━━ Data records

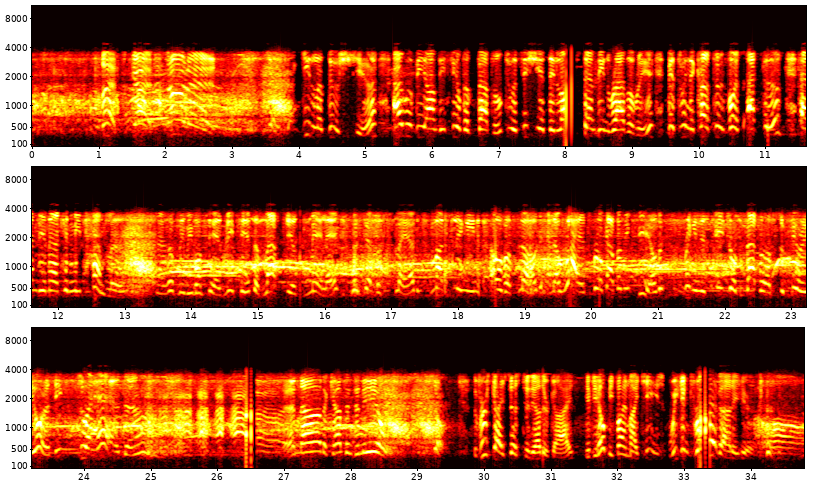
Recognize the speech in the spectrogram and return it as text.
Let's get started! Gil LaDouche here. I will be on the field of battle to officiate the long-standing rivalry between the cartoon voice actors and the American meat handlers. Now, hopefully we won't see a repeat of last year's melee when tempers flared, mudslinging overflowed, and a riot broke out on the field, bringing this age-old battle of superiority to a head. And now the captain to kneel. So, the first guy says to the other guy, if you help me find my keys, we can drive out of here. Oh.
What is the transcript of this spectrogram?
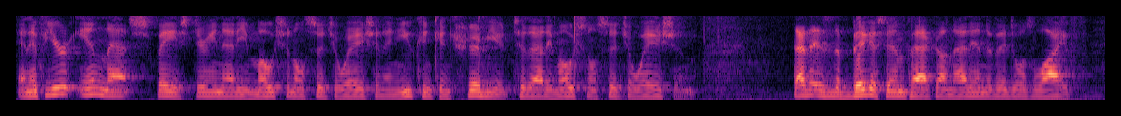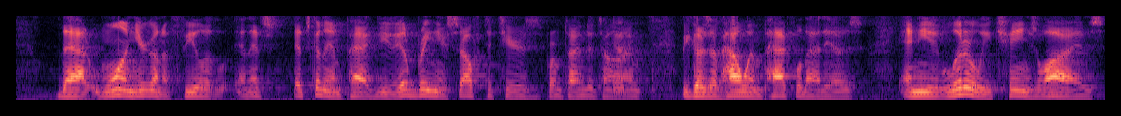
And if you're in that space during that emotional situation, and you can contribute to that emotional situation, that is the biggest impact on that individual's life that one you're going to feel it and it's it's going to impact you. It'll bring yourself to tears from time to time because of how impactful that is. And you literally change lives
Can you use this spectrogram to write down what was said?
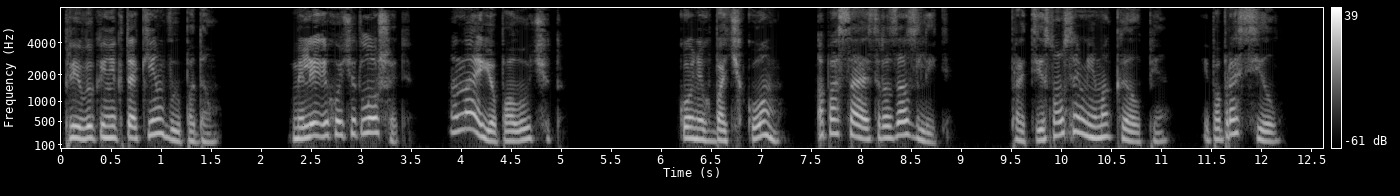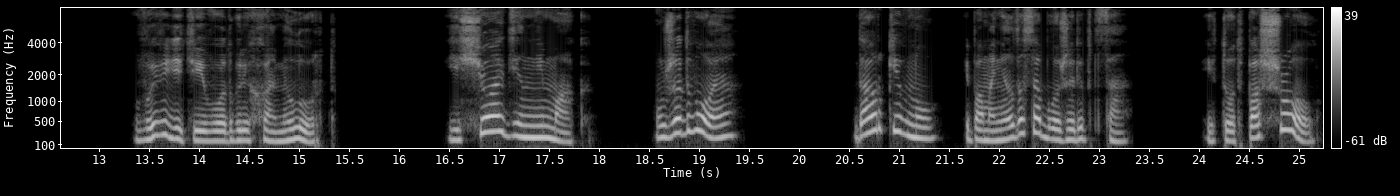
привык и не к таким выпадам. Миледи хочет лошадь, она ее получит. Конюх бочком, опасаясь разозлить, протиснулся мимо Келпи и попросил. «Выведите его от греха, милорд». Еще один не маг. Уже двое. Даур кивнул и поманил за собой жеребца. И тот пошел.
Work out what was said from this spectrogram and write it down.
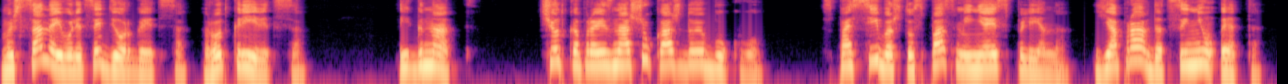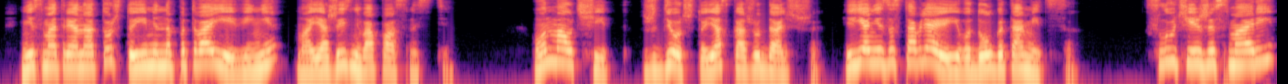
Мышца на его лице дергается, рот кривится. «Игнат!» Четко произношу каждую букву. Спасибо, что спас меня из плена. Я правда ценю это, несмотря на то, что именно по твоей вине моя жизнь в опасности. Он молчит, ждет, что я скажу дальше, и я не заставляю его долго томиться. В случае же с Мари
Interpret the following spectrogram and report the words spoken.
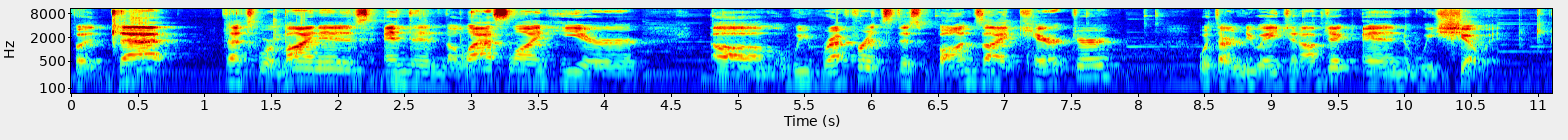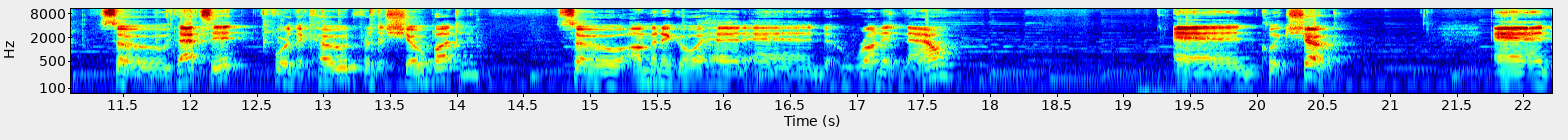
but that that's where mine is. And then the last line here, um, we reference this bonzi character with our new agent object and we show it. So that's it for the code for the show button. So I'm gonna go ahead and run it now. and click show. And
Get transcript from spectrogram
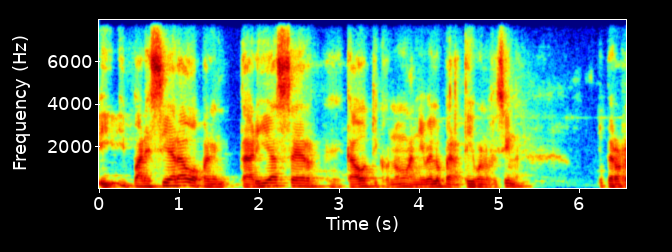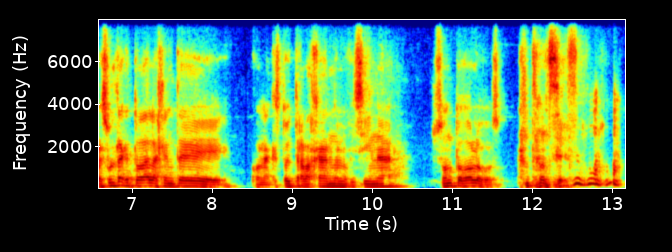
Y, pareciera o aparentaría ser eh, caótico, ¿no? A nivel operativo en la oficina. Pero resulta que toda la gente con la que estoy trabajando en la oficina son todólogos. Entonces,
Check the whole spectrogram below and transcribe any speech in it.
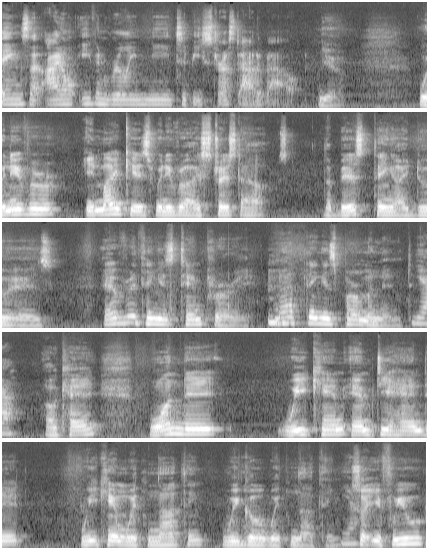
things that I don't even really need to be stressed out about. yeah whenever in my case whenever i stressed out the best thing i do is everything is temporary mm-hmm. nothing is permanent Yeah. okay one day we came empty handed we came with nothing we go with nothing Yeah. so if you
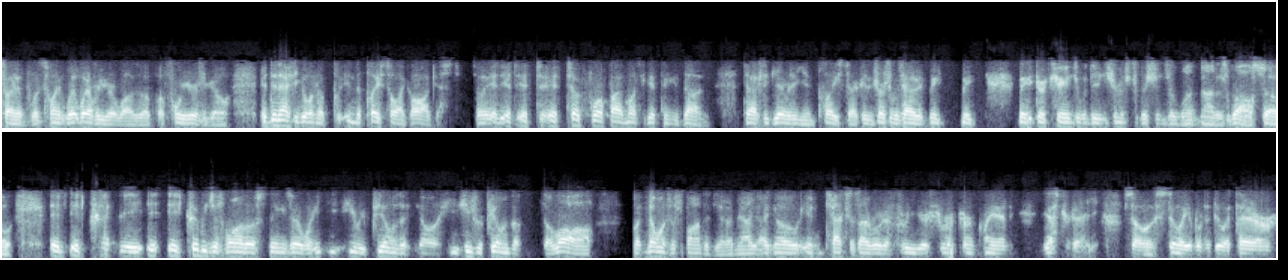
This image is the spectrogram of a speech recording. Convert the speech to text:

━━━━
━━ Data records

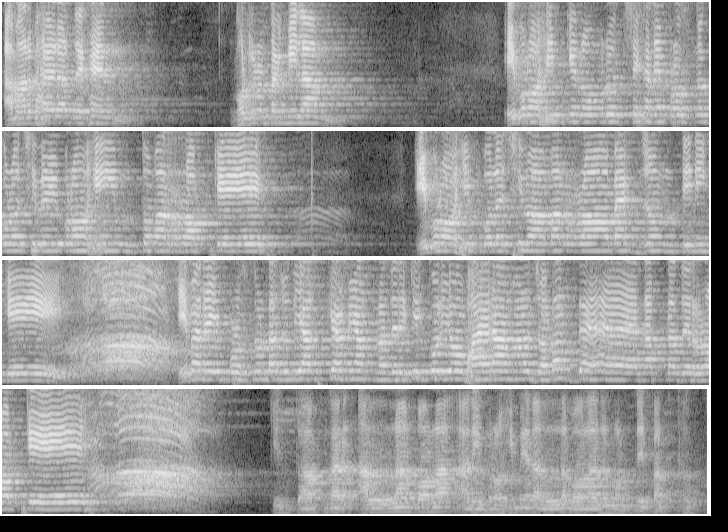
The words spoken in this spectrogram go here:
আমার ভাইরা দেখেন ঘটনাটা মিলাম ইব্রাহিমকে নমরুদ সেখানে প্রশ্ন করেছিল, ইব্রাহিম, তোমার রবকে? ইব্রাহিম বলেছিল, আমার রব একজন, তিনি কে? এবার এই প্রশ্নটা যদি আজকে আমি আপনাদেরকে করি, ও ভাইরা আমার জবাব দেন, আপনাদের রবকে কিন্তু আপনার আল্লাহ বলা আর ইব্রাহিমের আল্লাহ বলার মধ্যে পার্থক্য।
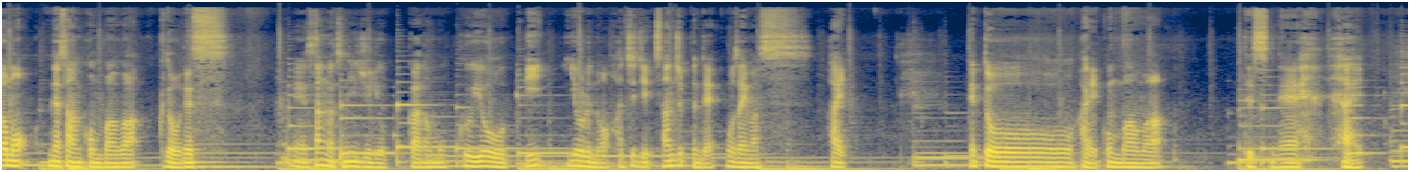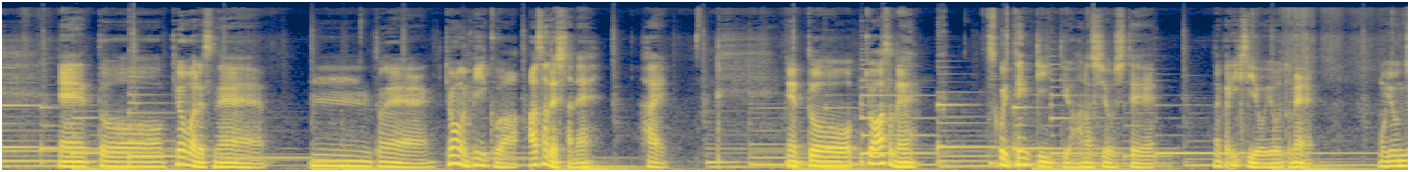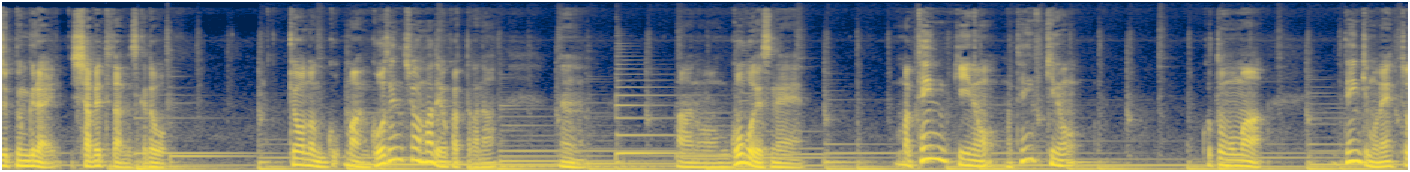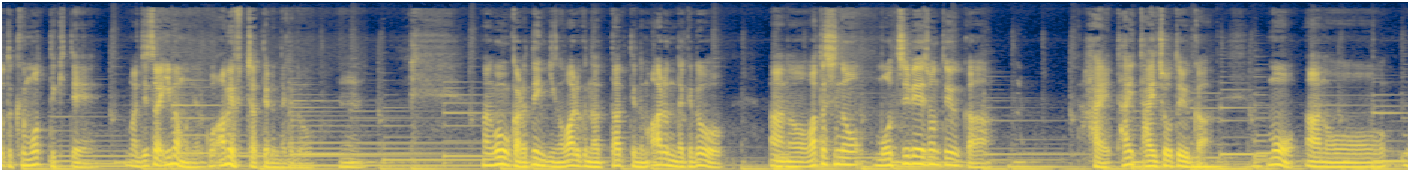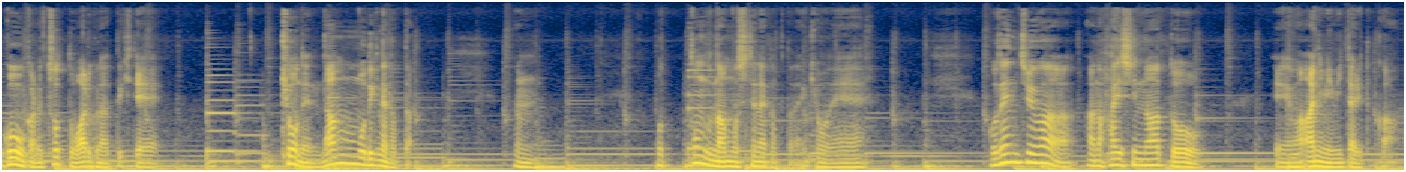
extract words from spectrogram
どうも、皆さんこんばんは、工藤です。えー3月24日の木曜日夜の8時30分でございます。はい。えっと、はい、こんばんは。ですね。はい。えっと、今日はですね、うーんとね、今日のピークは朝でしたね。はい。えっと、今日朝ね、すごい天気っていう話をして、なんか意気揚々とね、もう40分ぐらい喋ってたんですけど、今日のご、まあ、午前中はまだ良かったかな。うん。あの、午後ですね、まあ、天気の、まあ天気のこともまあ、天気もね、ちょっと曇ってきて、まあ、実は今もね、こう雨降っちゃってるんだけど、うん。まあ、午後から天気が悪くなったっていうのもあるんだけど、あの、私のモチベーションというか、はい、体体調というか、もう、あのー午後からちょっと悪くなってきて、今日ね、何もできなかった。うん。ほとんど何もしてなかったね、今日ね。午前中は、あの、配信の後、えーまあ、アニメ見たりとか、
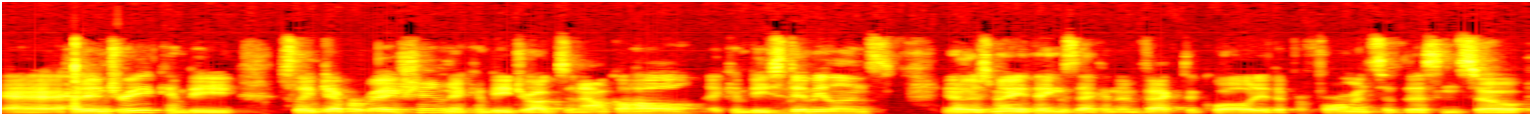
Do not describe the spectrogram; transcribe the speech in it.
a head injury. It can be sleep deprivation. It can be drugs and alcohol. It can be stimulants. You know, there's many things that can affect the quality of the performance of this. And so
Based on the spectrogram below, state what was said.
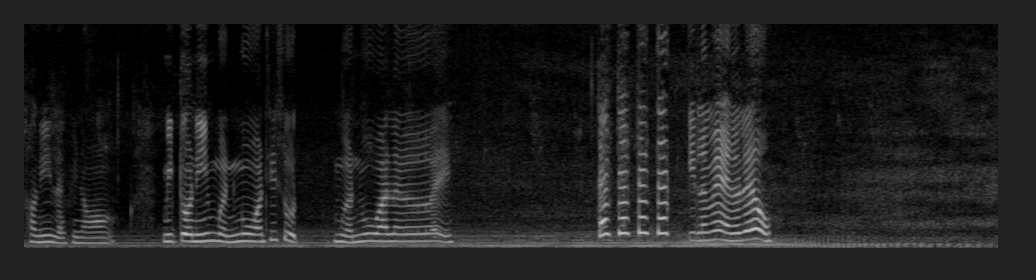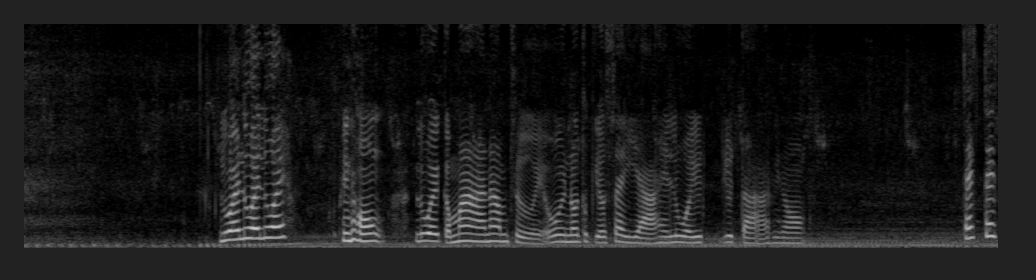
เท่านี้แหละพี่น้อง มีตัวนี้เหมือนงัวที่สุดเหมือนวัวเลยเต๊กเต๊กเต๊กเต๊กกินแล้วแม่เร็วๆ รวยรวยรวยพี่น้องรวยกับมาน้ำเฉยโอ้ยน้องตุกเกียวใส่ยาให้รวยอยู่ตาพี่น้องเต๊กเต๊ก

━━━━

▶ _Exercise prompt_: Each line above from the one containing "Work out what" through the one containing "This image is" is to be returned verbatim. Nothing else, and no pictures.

▶ _Response_:
Work out what was said from this spectrogram and write it down.
Мышца на его лице дергается, рот кривится. «Игнат!» Четко произношу каждую букву. Спасибо, что спас меня из плена. Я правда ценю это, несмотря на то, что именно по твоей вине моя жизнь в опасности. Он молчит, ждет, что я скажу дальше, и я не заставляю его долго томиться. В случае же с Мари
Interpret the following spectrogram and report the words spoken.
but that that's where mine is. And then the last line here, um, we reference this bonzi character with our new agent object and we show it. So that's it for the code for the show button. So I'm gonna go ahead and run it now. and click show. And
Get transcript from spectrogram
Y, pareciera o aparentaría ser eh, caótico, ¿no? A nivel operativo en la oficina. Pero resulta que toda la gente con la que estoy trabajando en la oficina son todólogos. Entonces,
Check the whole spectrogram below and transcribe any speech in it.
things that I don't even really need to be stressed out about. yeah whenever in my case whenever i stressed out the best thing i do is everything is temporary mm-hmm. nothing is permanent Yeah. okay one day we came empty handed we came with nothing we go with nothing Yeah. so if you
This image is the spectrogram of a speech recording. Convert the speech to text:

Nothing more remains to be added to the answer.